(Reuters) - Following are key facts about Russia’s Druzhba (Friendship) oil pipeline to Central Europe, one of the world’s biggest by capacity and length.
Oil supplies to Poland and Germany through the Druzhba were halted overnight in an increasingly bitter trade row between Moscow and Minsk, Polish officials said on January 8. Flows from Russia to the Czech Republic have not been interrupted.
The Kremlin said on January 4 that Russia had received official notification that Belarus had imposed a transit duty on its oil exports, but said it did not expect an escalating trade row to disrupt crude shipments to Europe.
The Druzhba pipeline is one of the largest parts of Russian pipeline monopoly Transneft’s system. It starts in central Russia and connects West Siberian oilfields to major refineries in Europe.
It has a capacity of over 2 million barrels per day (bpd), of which some 1.4-1.6 million bpd go directly to consumers in the European Union, while remaining volumes stay in Belarus.
The Druzhba pipeline splits into two legs with the bigger one, the northern leg, going to Poland and Germany.
Germany gets around 500,000 bpd of crude via Druzhba or one fifth of its total consumption. Refineries belonging to Total, Shell and BP are among the biggest buyers of crude from Druzhba.
Traders say refiners could in theory replace purchases of Russian crude from Druzhba with imports from the Baltic Sea ports of Gdansk in Poland or Germany’s Rostock.
But this would take time and the ports’ capacities would not be sufficient as Polish refiners would also have to import crude via Gdansk.
Poland imports around 360,000 bpd of crude via Druzhba for domestic refining and exports another 170,000 bpd of Druzhba crude via Gdansk. Poland’s oil consumption was 478,000 bpd in 2005, according to BP’s Statistical Review of World Energy.

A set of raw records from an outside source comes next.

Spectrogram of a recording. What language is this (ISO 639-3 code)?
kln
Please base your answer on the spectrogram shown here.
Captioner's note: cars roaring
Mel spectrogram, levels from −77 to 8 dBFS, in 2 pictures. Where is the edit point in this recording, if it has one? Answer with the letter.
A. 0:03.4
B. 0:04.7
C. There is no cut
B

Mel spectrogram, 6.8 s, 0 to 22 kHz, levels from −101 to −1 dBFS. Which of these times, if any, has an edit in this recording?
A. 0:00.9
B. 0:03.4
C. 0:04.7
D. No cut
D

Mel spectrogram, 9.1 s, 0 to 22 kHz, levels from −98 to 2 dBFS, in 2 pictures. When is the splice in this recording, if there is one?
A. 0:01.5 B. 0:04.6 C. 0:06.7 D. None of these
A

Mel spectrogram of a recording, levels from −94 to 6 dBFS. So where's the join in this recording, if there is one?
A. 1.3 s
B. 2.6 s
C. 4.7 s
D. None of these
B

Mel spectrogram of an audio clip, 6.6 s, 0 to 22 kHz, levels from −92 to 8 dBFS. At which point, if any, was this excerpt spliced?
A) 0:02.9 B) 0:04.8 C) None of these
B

The southern leg of the Druzhba pipeline supplies Slovakia, Hungary and the Czech Republic and has total capacity of over 400,000 bpd but is often under-used.
The Czech republic imports around 100,000 bpd via Druzhba, or half its consumption, Slovakia buys around 76,000 bpd from Druzhba, covering its entire needs, and Hungary imports 135,000 bpd, also almost fully meeting its demand.
Lithuania, a former Soviet republic and now a member of the European Union, had also been getting around 300,000 bpd for its Mazeikiu refinery and Butinge export terminal on the Baltic Sea via the Druzhba pipeline.
But Russia suspended those supplies last year, blaming a pipeline leak. Analysts said the move was to punish Lithuania for selling the Mazeikiu refinery to Poland’s PKN Orlen rather than choosing a Kremlin-friendly oil major.
Belarus itself gets around 400,000 bpd for its two refineries. Russia late last year imposed a crude export duty of $180 (93 pounds) per tonne to bring a halt to a lucrative scheme in which Belarussian refiners made up to $4 billion a year by buying duty-free Russian crude and exporting finished products.
Belarus retaliated on January 3 by imposing a transit charge of $45 per tonne on all Russian crude crossing its territory.